OIR conducts research on international labor issues and advises senior administration and officials on these and related policy matters in foreign countries. The office provides expertise and conducts research and analyses on labor issues in the Americas, Africa, Asia, Europe, and the Middle East in support of the Administration's foreign policy priorities and also reports on foreign labor developments and global labor issues. It also manages the Department's International Visitors Program and assists in the training and support of State Department Foreign Service Officers.
OIR's specialists stay abreast of labor, political, and economic developments in countries and regions of strategic importance to the United States and provide technical and policy advice to senior U.S. government officials in these areas. OIR also conducts research in specialized areas to inform U.S. policy makers. They cover the following regions:
- East Asia and the Pacific
- Europe and Eurasia
- Near East
- South and Central Asia
- Sub-Saharan Africa
- Western Hemisphere
For other inquiries, please call OIR's main phone line: (202) 693-4855 or email Contact-OIR@dol.gov
The mission of the Office of Economic and Labor Research (OELR) is to ensure that research informs ILAB and DOL programs, policies, and reports. To fulfill its mission, OELR maintains programs of research in the following areas:
- The effects of international trade and economic policies and developments on earnings, employment, and working conditions of American workers;
- Cross-country comparative and macroeconomic analyses, with a focus on labor market developments and policies relevant to American workers; and,

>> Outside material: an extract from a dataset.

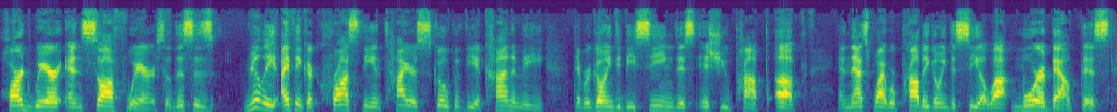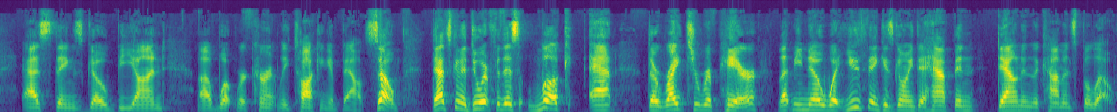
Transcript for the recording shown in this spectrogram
hardware and software. So, this is really, I think, across the entire scope of the economy that we're going to be seeing this issue pop up. And that's why we're probably going to see a lot more about this as things go beyond uh, what we're currently talking about. So that's going to do it for this look at the right to repair. Let me know what you think is going to happen down in the comments below.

- Improved methods to ensure compliance with, and enforcement of, workers’ rights internationally.
Much of OELR's research is deliberative for internal policymaking.